“I have not told the owner that I have been diagnosed with TB. How will I look after my family if I don’t work,” asks Rajendra (name changed), who was diagnosed with tuberculosis eight months ago. Rajendra, a cook at a hotel in Pimpri, has four children. Rajendra says he is grateful, however, for the monthly cash incentive of Rs 500 given to TB patients under a central government scheme. “At times, I do buy two or three eggs, few fruits and some almonds, not just for me but my family as well. But I earn only Rs 8,000 per month and perhaps the government can also provide some nutritious meals while dispensing free-of-cost tablets,” he says.
Rajendra receives the incentive under the Nikshay Poshan Yojana (NPY), a direct benefit transfer scheme to provide nutritional support to tuberculosis patients, launched by the Centre in April last year. With a budgetary allocation of Rs 600 crore, the scheme aims to provide nutritional support for all TB patients by giving them Rs 500 per month for the entire duration of the treatment. A total of 8.78 lakh beneficiaries have availed the benefits of the scheme across India. In Maharashtra, nearly 70,000 beneficiaries have been enrolled under the scheme, and Pune and Pimpri-Chinchwad have approximately 1,900 beneficiaries.
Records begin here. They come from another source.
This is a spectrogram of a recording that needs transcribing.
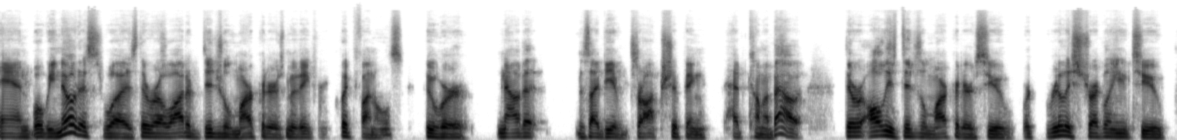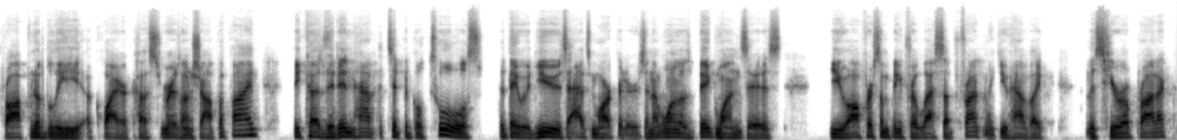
And what we noticed was there were a lot of digital marketers moving from ClickFunnels who were now that this idea of drop shipping had come about, there were all these digital marketers who were really struggling to profitably acquire customers on Shopify because they didn't have the typical tools that they would use as marketers. And one of those big ones is you offer something for less upfront, like you have like this hero product,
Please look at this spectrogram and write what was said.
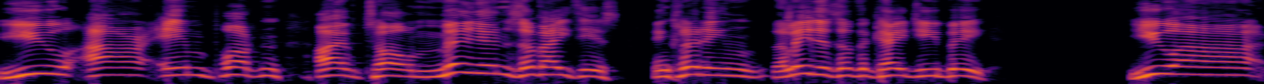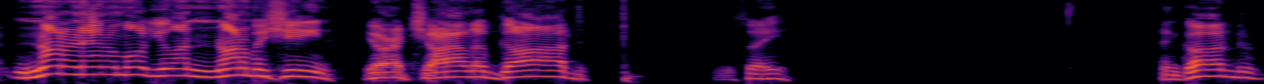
You are important. I've told millions of atheists, including the leaders of the KGB, you are not an animal, you are not a machine. You're a child of God. You see? And God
In the Pune Municipal Corporation limits, a total of 984 beneficiaries have availed of the scheme and a total of Rs 20.56 lakh has been spent since its launch, said Dr Vaishali Jadhav, city tuberculosis officer. In areas under Pimpri-Chinchwad Municipal Corporation, a total of 950 beneficiaries have been enrolled under the scheme. “By the end of March, we have to enroll a total of 1,100 beneficiaries,” said Dr B Hodgar, Pimpri-Chinchwad Tuberculosis Control Officer.
Some states, however, have said they will prefer nutritional support in the form of meals, instead of a cash incentive, due to concerns about whether the beneficiary will actually end up using the financial assistance for nutritional inputs. While the scheme has helped patients like Rajendra, experts say it is too early to arrive at any conclusion on whether providing nutritional meals would be more helpful. “The scheme is yet to be evaluated. It is challenging to provide nutritional meals under the TB control programme, and patients have not denied the financial aid,” officials working in the TB control programme of the state government told The Indian Express.
“It is too early to gauge if the money is being utilised to buy nutritious food, but at least we find that patients are adhering to treatment,” says Dr Hodgar.
In 2016, TB affected over 1 crore people globally and claimed 17 lakh lives. India alone shoulders a quarter of the global TB burden, with 28 lakh active infections and 4,23,000 deaths occurring annually. Studies on the nutritional status of TB patients in the country have shown high levels of moderate to severe undernutrition in both women and men. Data from the Centre’s TB division reveals that the median weights in male and female TB patients were 43 and 38 kg respectively.
For patients with active TB, a protein intake of 1.2 to 1.5 g per kg of ideal body weight is recommended per day. Patients also require a daily intake of micronutrients, apart from a diet that should include cereal, milk powder, groundnut and pulses, among other items. In the absence of nutritional support, undernourished patients with TB get stuck in a vicious cycle of worsening disease and undernutrition,
which can be detrimental and even fatal. Food insecurity increases the risk of contracting TB for those who are in household contact of TB patients in India, said officials with the Union government’s Central TB division.